### [Task directions]
Although the entries contain pictures, write out only their text, exactly as it stands.

### [Data for this task]
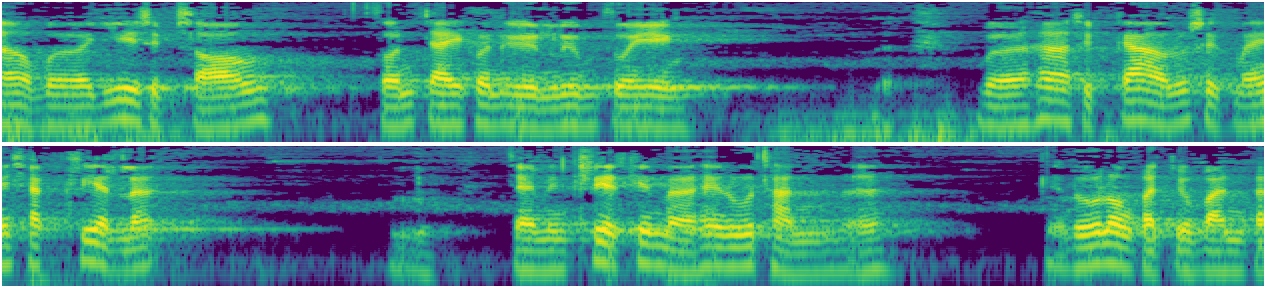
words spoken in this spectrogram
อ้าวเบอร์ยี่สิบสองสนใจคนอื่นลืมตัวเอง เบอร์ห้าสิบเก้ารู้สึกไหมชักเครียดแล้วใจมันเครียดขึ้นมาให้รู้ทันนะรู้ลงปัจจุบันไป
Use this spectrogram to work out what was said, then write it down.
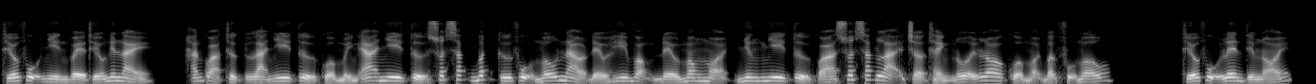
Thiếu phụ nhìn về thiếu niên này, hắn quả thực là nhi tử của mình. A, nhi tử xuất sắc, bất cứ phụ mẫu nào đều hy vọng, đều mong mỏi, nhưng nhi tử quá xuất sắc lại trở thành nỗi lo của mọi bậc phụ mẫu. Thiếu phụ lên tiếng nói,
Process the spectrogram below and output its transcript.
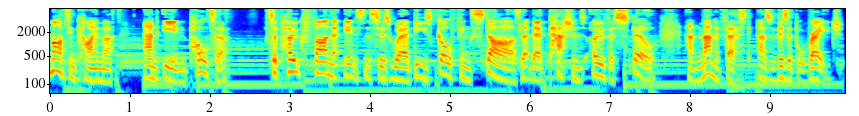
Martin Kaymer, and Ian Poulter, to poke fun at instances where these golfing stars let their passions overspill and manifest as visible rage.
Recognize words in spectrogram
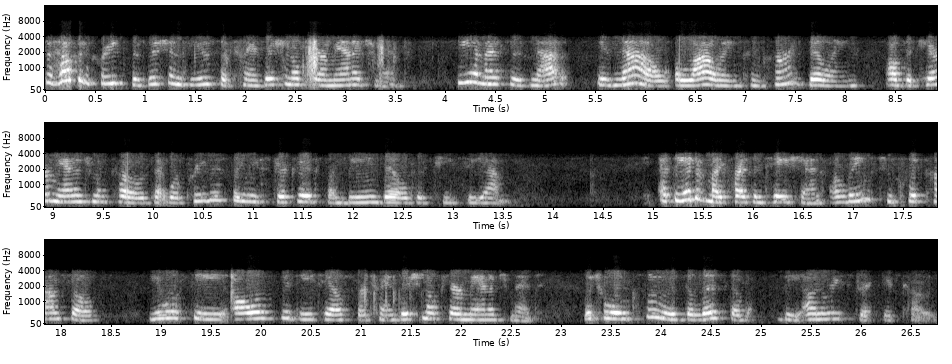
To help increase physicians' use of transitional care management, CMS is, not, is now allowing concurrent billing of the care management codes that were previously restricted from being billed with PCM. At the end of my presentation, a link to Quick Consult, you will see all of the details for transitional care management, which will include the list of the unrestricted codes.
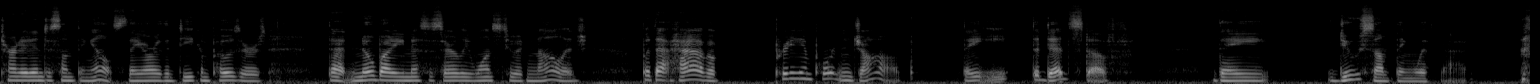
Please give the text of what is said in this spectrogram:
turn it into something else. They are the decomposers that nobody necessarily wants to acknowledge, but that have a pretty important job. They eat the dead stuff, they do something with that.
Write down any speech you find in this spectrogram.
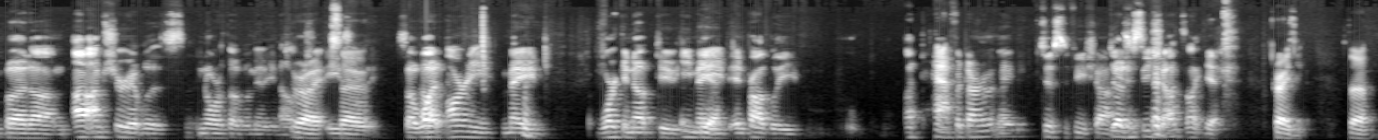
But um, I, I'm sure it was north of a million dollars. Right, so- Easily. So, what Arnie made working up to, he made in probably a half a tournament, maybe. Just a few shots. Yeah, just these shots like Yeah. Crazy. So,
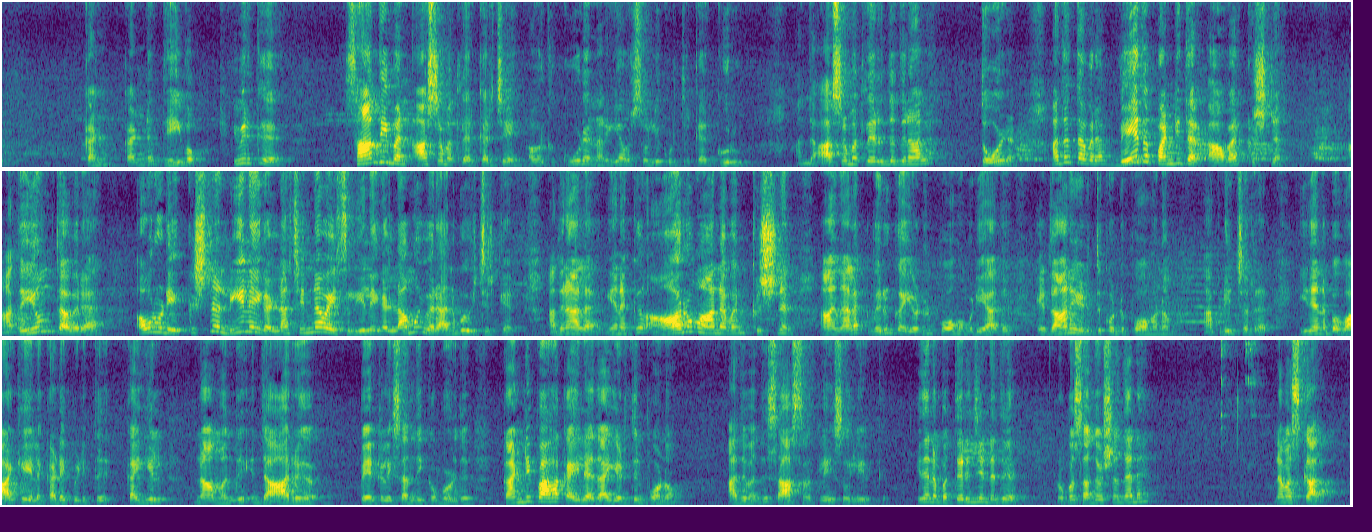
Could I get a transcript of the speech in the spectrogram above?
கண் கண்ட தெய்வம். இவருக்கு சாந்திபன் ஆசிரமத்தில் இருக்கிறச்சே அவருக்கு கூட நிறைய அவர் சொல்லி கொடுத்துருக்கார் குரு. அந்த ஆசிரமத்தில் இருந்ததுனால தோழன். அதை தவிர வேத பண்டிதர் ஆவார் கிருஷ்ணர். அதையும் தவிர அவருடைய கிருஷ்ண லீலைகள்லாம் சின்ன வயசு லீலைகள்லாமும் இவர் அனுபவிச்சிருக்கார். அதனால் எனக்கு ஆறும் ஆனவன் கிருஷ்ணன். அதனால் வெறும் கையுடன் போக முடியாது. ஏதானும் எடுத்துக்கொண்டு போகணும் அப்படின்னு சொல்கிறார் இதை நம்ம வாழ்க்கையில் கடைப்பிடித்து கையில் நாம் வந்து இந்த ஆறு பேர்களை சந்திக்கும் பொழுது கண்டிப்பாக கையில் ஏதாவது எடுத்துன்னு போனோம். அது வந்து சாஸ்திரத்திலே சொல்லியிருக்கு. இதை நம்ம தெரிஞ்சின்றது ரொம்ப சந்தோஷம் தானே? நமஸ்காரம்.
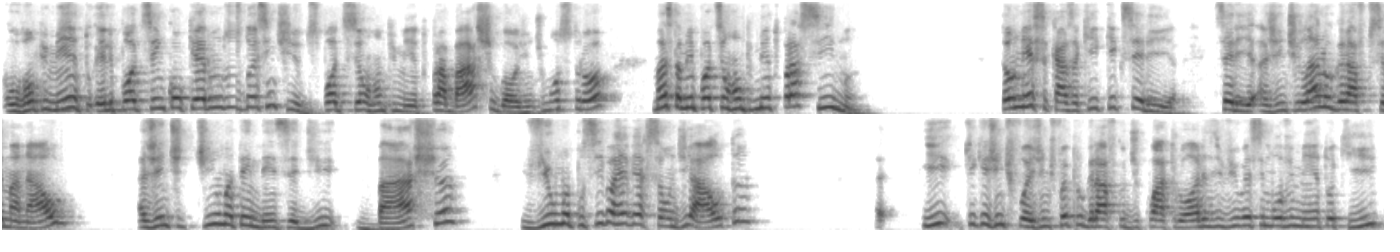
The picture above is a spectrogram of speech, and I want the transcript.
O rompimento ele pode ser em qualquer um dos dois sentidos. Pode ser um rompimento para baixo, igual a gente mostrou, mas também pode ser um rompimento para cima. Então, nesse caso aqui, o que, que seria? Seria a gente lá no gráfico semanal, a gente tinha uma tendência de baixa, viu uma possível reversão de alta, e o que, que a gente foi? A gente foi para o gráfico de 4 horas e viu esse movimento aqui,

### [Answer to this exercise]
words spoken in this spectrogram
อ้าวเบอร์ยี่สิบสองสนใจคนอื่นลืมตัวเอง เบอร์ห้าสิบเก้ารู้สึกไหมชักเครียดแล้วใจมันเครียดขึ้นมาให้รู้ทันนะรู้ลงปัจจุบันไป
Use this spectrogram to work out what was said, then write it down.
Thiếu phụ nhìn về thiếu niên này, hắn quả thực là nhi tử của mình. A, nhi tử xuất sắc, bất cứ phụ mẫu nào đều hy vọng, đều mong mỏi, nhưng nhi tử quá xuất sắc lại trở thành nỗi lo của mọi bậc phụ mẫu. Thiếu phụ lên tiếng nói,
Process the spectrogram below and output its transcript.
Martin Kaymer, and Ian Poulter, to poke fun at instances where these golfing stars let their passions overspill and manifest as visible rage.
Recognize words in spectrogram
To help increase physicians' use of transitional care management, CMS is, not, is now allowing concurrent billing of the care management codes that were previously restricted from being billed with PCM. At the end of my presentation, a link to Quick Consult, you will see all of the details for transitional care management, which will include the list of the unrestricted codes.
Please give the text of what is said in this spectrogram:
turn it into something else. They are the decomposers that nobody necessarily wants to acknowledge, but that have a pretty important job. They eat the dead stuff, they do something with that.
Write down any speech you find in this spectrogram.
But um, I, I'm sure it was north of a million dollars. Right, so- Easily. So, what Arnie made working up to, he made in probably a half a tournament, maybe. Just a few shots. Yeah, just these shots like Yeah. Crazy. So,
Could I get a transcript of the speech in the spectrogram above?
கண் கண்ட தெய்வம். இவருக்கு சாந்திபன் ஆசிரமத்தில் இருக்கிறச்சே அவருக்கு கூட நிறைய அவர் சொல்லி கொடுத்துருக்கார் குரு. அந்த ஆசிரமத்தில் இருந்ததுனால தோழன். அதை தவிர வேத பண்டிதர் ஆவார் கிருஷ்ணர். அதையும் தவிர அவருடைய கிருஷ்ண லீலைகள்லாம் சின்ன வயசு லீலைகள்லாமும் இவர் அனுபவிச்சிருக்கார். அதனால் எனக்கு ஆறும் ஆனவன் கிருஷ்ணன். அதனால் வெறும் கையுடன் போக முடியாது. ஏதானும் எடுத்துக்கொண்டு போகணும் அப்படின்னு சொல்கிறார் இதை நம்ம வாழ்க்கையில் கடைப்பிடித்து கையில் நாம் வந்து இந்த ஆறு பேர்களை சந்திக்கும் பொழுது கண்டிப்பாக கையில் ஏதாவது எடுத்துன்னு போனோம். அது வந்து சாஸ்திரத்திலே சொல்லியிருக்கு. இதை நம்ம தெரிஞ்சின்றது ரொம்ப சந்தோஷம் தானே? நமஸ்காரம்.
The picture above is a spectrogram of speech, and I want the transcript.
O rompimento ele pode ser em qualquer um dos dois sentidos. Pode ser um rompimento para baixo, igual a gente mostrou, mas também pode ser um rompimento para cima. Então, nesse caso aqui, o que, que seria? Seria a gente lá no gráfico semanal, a gente tinha uma tendência de baixa, viu uma possível reversão de alta, e o que, que a gente foi? A gente foi para o gráfico de 4 horas e viu esse movimento aqui,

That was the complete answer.